Finally, this only accounts for something like the (welfare) ‘face value’ of existential risk reduction. There would be some further benefits by the light of the person-affecting view itself, or ethical views which those holding a person affecting view are likely sympathetic to: extinction might impose other harms beyond years of life lost; there could be person affecting benefits if some of those who survive can enjoy extremely long and happy lives; and there could be non-welfare goods on an objective list which rely on non-extinction (among others). On the other side, those with non-deprivationists accounts of the badness of death may still discount the proposed benefits.
Notwithstanding these challenges, I think the model, and the result that the ‘face value’ cost-effectiveness of x-risk reduction is still pretty good, is instructive.
First, there is a common pattern of thought along the lines of, “X-risk reduction only matters if the total view is true, and if one holds a different view one should basically discount it”. Although rough, this cost-effectiveness guestimate suggests this is mistaken. Although it seems unlikely x-risk reduction is the best buy from the lights of a person-affecting view (we should be suspicious if it were), given ~$10000 per life year compares unfavourably to best global health interventions, it is still a good buy: it compares favourably to marginal cost effectiveness for rich country healthcare spending, for example.

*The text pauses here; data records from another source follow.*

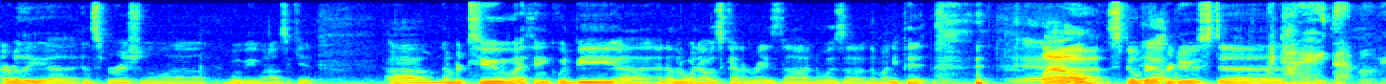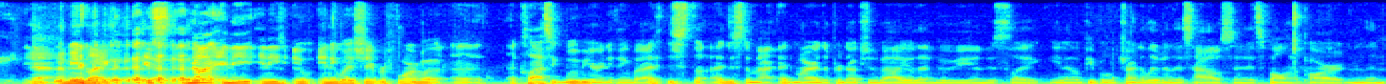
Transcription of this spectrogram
a really uh, inspirational uh, movie when i was a kid um, number two i think would be uh, another one i was kind of raised on was uh, the money pit Yeah. Wow. uh, spielberg Yep. produced uh, I kind of hate that movie. yeah, I mean, like it's not any any any way, shape, or form a, a, a classic movie or anything, but I just I just ama- admire the production value of that movie and just like you know people trying to live in this house and it's falling apart and then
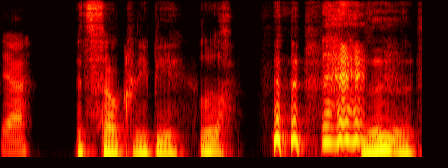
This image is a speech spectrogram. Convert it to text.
Yeah. It's so creepy. Ugh. Ugh.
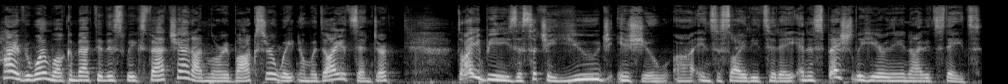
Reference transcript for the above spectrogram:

Second, although it seems unlikely that x-risk reduction would be the best buy by the lights of a person affecting view, this would not be wildly outlandish. Those with a person-affecting view who think x-risk is particularly likely, or that the cause area has easier wins available than implied in the model, might find the best opportunities to make a difference. It may therefore supply reason for those with such views to investigate the factual matters in greater depth, rather than ruling it out based on their moral commitments.
Finally, most should be morally uncertain in matters as recondite as population ethics. Unfortunately, how to address moral uncertainty is similarly recondite. If x-risk reduction is ‘good but not the best’ rather than ‘worthless’ by the lights of person affecting views, this likely implies x-risk reduction looks more valuable whatever the size of the ‘person affecting party’ in one’s moral parliament.